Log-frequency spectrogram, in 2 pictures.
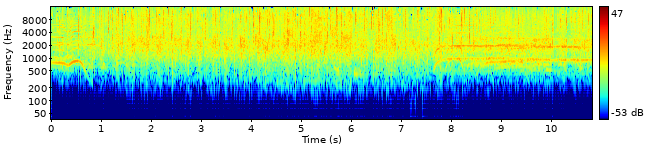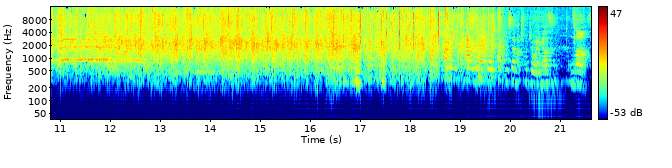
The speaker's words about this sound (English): Very yeah, slow. it took Cariad a while to get to the stage. That's why I started. I didn't want the applause to die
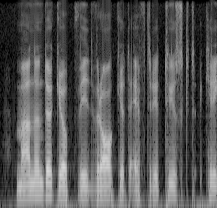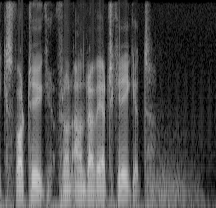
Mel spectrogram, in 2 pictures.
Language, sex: Swedish, male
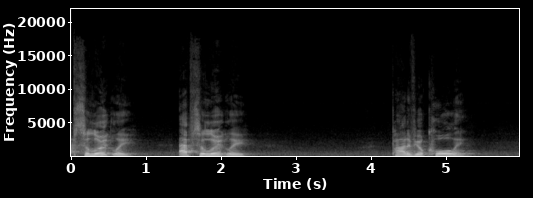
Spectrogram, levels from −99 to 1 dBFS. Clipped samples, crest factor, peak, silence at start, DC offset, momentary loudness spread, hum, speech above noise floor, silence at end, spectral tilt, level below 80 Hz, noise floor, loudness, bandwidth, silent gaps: under 0.1%; 20 dB; -14 dBFS; 0 s; under 0.1%; 12 LU; 50 Hz at -65 dBFS; 37 dB; 0.65 s; -6.5 dB/octave; -86 dBFS; -67 dBFS; -31 LUFS; 10.5 kHz; none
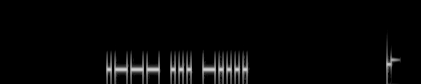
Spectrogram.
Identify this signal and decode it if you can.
Morse code, heard as a keyed tone, about 30 wpm, 700 Hz. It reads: JS6
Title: Three Challenging Letter-Number Combinations 30wpm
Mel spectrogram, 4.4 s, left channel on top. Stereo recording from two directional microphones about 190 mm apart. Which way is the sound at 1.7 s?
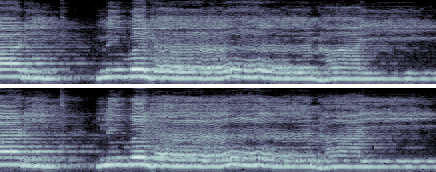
20° left (ahead or behind).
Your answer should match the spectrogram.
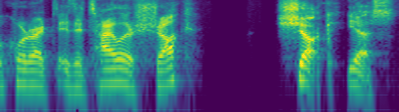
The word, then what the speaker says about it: Shough: Shuck, yes. Shuck. It's spelled Shough, but it's pronounced shuck, like you're shucking corn, like an ear of corn.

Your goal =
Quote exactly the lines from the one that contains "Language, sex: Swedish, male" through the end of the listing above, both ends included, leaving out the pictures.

Response =
Language, sex: Swedish, male
Spectrogram, levels from −99 to 1 dBFS. Clipped samples, crest factor, peak, silence at start, DC offset, momentary loudness spread, hum, speech above noise floor, silence at end, spectral tilt, level below 80 Hz, noise floor, loudness, bandwidth, silent gaps: under 0.1%; 20 dB; -14 dBFS; 0 s; under 0.1%; 12 LU; 50 Hz at -65 dBFS; 37 dB; 0.65 s; -6.5 dB/octave; -86 dBFS; -67 dBFS; -31 LUFS; 10.5 kHz; none
Spectrogram.
Identify this signal and decode it if you can.
Morse code, heard as a keyed tone, about 30 wpm, 700 Hz. It reads: JS6
Title: Three Challenging Letter-Number Combinations 30wpm
Mel spectrogram, 4.4 s, left channel on top. Stereo recording from two directional microphones about 190 mm apart. Which way is the sound at 1.7 s?
20° left (ahead or behind).
Your answer should match the spectrogram.
The word, then what the speaker says about it: Shough: Shuck, yes. Shuck. It's spelled Shough, but it's pronounced shuck, like you're shucking corn, like an ear of corn.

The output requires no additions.